Microsoft released Windows Terminal Preview v1.5 this week, and it comes with some useful improvements, including full support for clickable hyperlinks, command palette improvements, emoji icon support, and more.

If you are not familiar with Windows Terminal, it is an open-source application developed by Microsoft that allows you to open multiple console tabs in the same Windows. Each of these console tabs can be for different shells, including the Windows command prompt, PowerShell, Linux shells installed in Windows Subsystem, or custom shells installed by the user.

Windows Terminal
Windows Terminal

In the current Windows Terminal 1.5 release, you need to modify a settings.json file with a text editor to change any of the application’s settings.

Settings.json file opened in a text editor
Settings.json file opened in a text editor

Microsoft begins testing a new Settings GUI

Starting in Windows Terminal Preview 1.6, released two weeks ago, Microsoft is testing a feature that allows you to configure the application’s settings using a hidden graphical user interface.

To open this hidden GUI ‘Settings’ interface, you need to add a keyboard combination shortcut for the ‘openSettings’ command like the one listed below. While we chose to use the Ctrl+Shift+S keyboard combination, you can use a different one of your choice.

{ "command": { "action": "openSettings", "target": "settingsUI" }, "keys": "ctrl+shift+s" }

When done, your settings.json keybinding section should look similar to belowm depending on what other keybindings you have added.

Keybinding to enable hidden Settings GUI
Keybinding to enable hidden Settings GUI

When you save the settings.json file, Windows Terminal Preview will automatically begin using the changes. 

You can now press the Ctrl+Shift+S keyboard combination to launch a Settings GUI that allows you to configure all the general application settings for Windows Terminal.

Windows Terminal Settings GUI
Windows Terminal Settings GUI

You can also add new profiles or configure existing ones, including their appearance and advanced settings.
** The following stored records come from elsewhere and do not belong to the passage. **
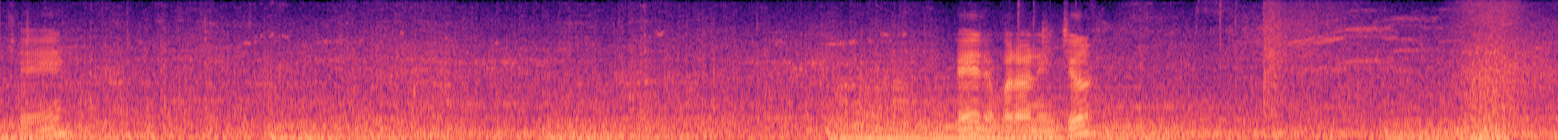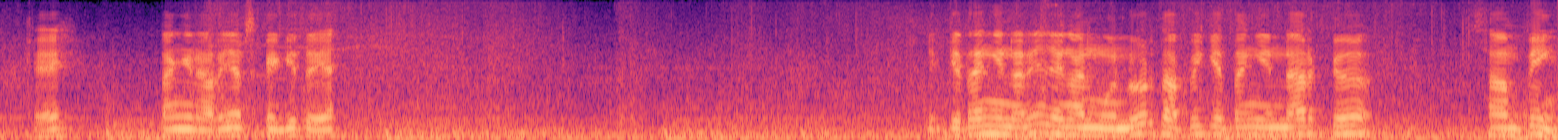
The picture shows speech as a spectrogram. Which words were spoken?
Oke. Oke, udah pada muncul. Oke, kita nginarnya harus kayak gitu ya. Kita nginarnya jangan mundur, tapi kita ngindar ke samping.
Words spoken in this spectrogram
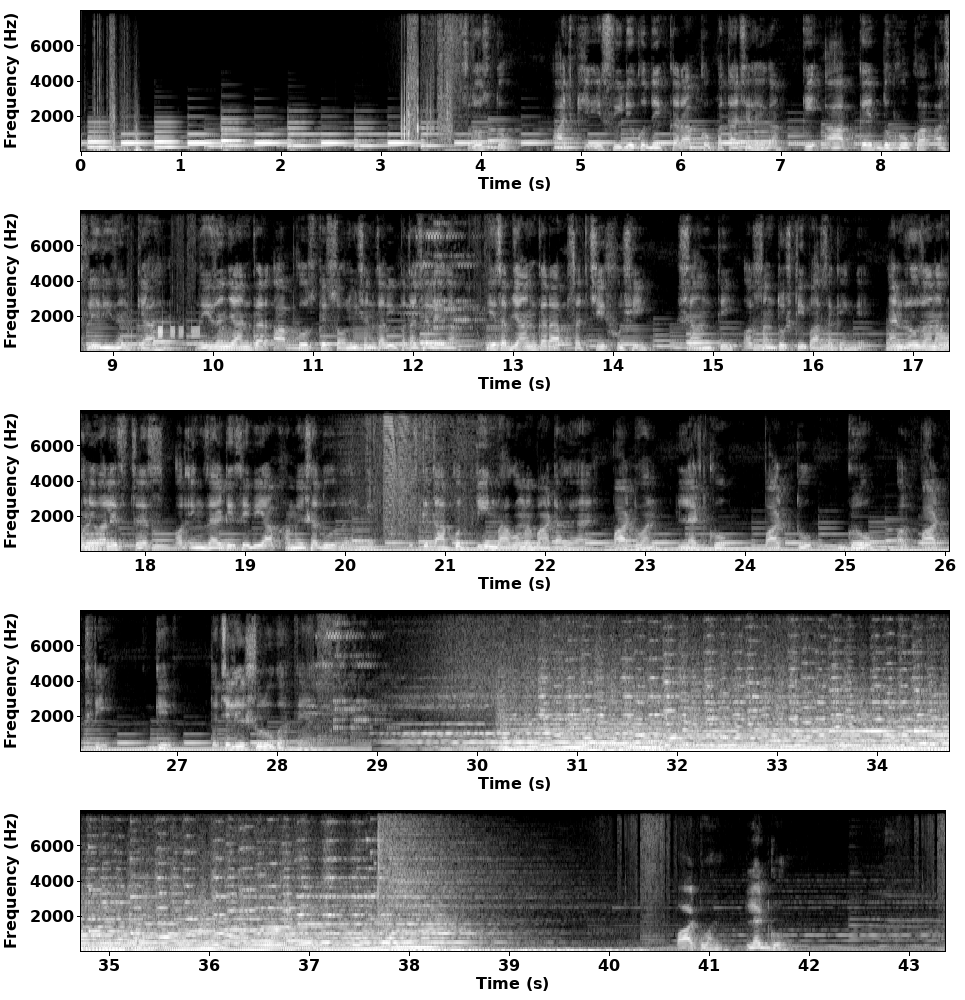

Windows PowerShell profile appearance settings
Windows PowerShell profile appearance settings

In the past, configuring Windows Terminal required a bit of playing to see what worked and hoping a saved settings.json file did not produce errors.

With the new Settings GUI, it is much easier to configure Windows Terminal and your configured profiles. It also opens up the utility to less experienced users who do not necessarily want to muck around in a JSON file.